Election notebook #5: This really is the last time I’ll write about Tim Farron and gay sex

by Stephen Tall on April 25, 2017

I’d intended already to have said my last on the “does Tim Farron believe gay sex is a sin?” thing which Channel 4’s Cathy Newman has been banging on about, egged on by fellow hacks and lefty tweeters who enjoy watching the born-again Christian Lib Dem leader squirm.

But it wasn’t to be, as a week later it’s the only question our lazy media can be bothered to ask him (despite his very strong record defending LGBT+ rights over the years). And so Mr Farron has been forced to give the only politically acceptable answer that’s allowed: that he doesn’t think gay sex is a sin.

Which may help shut down the media witch-hunt — though there’s plenty of other material in Leviticus, Deuteronomy and Exodus for journos to quiz him on, sin-by-sin, for the next 50 days. After all, that’s what people really want to hear about; not Brexit or the economy or public services. [/irony]

Personally, I preferred his earlier argument, that we should regard his private beliefs as just that, and judge him on his public actions. It’s a pretty fundamental liberal tenet, one underpinned by a long-held argument for the separation of church and state.

I think it admirable that Mr Farron is prepared to campaign and vote for his fellow citizens to live their lives as they choose, not as he would choose.

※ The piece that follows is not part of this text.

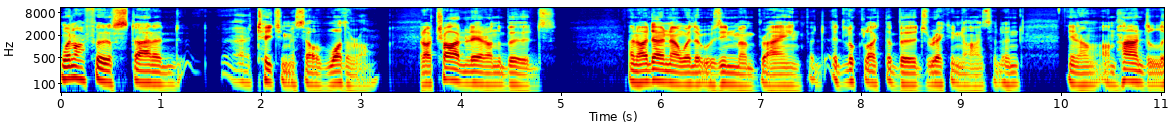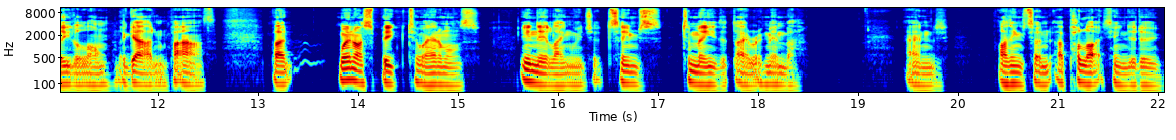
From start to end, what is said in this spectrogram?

That takes more liberal guts than it does for those of us whose personal views happen to happily coincide with the majority’s secularism.

The demand of the illiberal left for Mr Farron to atone for what they presume his private views to be is driven by two imperatives.

The first is drearily partisan: embarrass the Lib Dem leader to try and bolster the depressed Labour vote.

The second is more revealing — the bullying desire that everyone must think the same thing. It’s not enough simply to support freedom of choice; you must also advocate for those choices. You must conform to their credo. The illiberal left doesn’t just want you to be persuaded. It requires you to embrace all their feels.

Well, I am a Liberal and I am against this sort of thing.

**

As a coda, I find it interesting to compare Tim Farron’s treatment with that of David Cameron when he was running for the Conservative party leadership in 2005.

He was asked repeatedly if he’d used drugs and declined to give a straight answer, referring vaguely to a “pretty typical student experience”. Media pressure grew, and eventually he and his team came up with the line, “I’m allowed to have had a private life before politics in which we make mistakes and we do things that we should not and we are all human and we err and stray.” He stuck to it, as did his party. And the media (mostly) happily accepted it.

Which I suspect simply shows there are more former drug-users in the media than there are born-again Christians.